Drop every image and restate the entries below word for word.

:: Data for processing ::

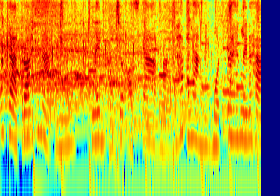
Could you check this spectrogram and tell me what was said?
อากาศร้อนขนาดนี้ เล่นเอาเจ้าออสการ์หมาบ้าพลังเนี่ยหมดแรงเลยนะคะ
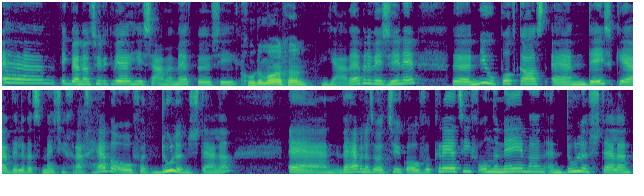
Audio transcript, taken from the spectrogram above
En ik ben natuurlijk weer hier samen met Percy. Goedemorgen. Ja, we hebben er weer zin in. De nieuwe podcast. En deze keer willen we het met je graag hebben over doelen stellen. En we hebben het natuurlijk over creatief ondernemen en doelen stellen.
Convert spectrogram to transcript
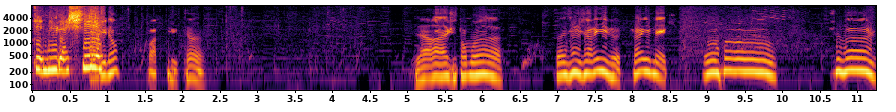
T'es nul à chier. non Oh putain. La rage est en moi. Vas-y, j'arrive. J'arrive, mec. Oh oh. Je vole.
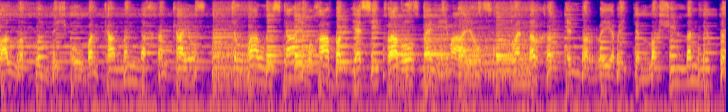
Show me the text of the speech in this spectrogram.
Ballachullish Oban and Kyles Kilmally Skyle O'Haber yes he travels many miles Glenurchan Inverary and Loch Sheelan Newton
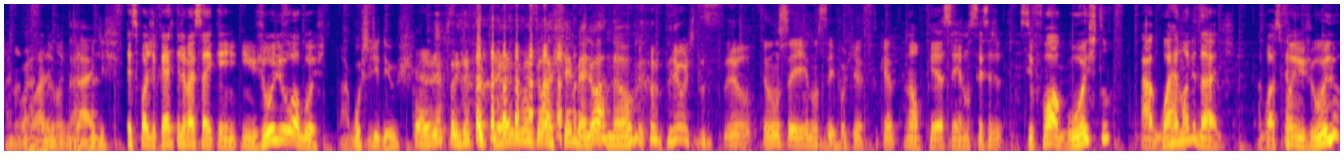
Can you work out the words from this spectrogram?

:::

-- Solved exercise --
Could you check this spectrogram and tell me what was said?
อากาศร้อนขนาดนี้ เล่นเอาเจ้าออสการ์หมาบ้าพลังเนี่ยหมดแรงเลยนะคะ
Audio transcript, taken from the spectrogram above
En ik ben natuurlijk weer hier samen met Percy. Goedemorgen. Ja, we hebben er weer zin in. De nieuwe podcast. En deze keer willen we het met je graag hebben over doelen stellen. En we hebben het natuurlijk over creatief ondernemen en doelen stellen.
Convert spectrogram to transcript
T'es nul à chier. non Oh putain. La rage est en moi. Vas-y, j'arrive. J'arrive, mec. Oh oh. Je vole.
Show me the text of the speech in this spectrogram.
Ballachullish Oban and Kyles Kilmally Skyle O'Haber yes he travels many miles Glenurchan Inverary and Loch Sheelan Newton
Can you work out the words from this spectrogram?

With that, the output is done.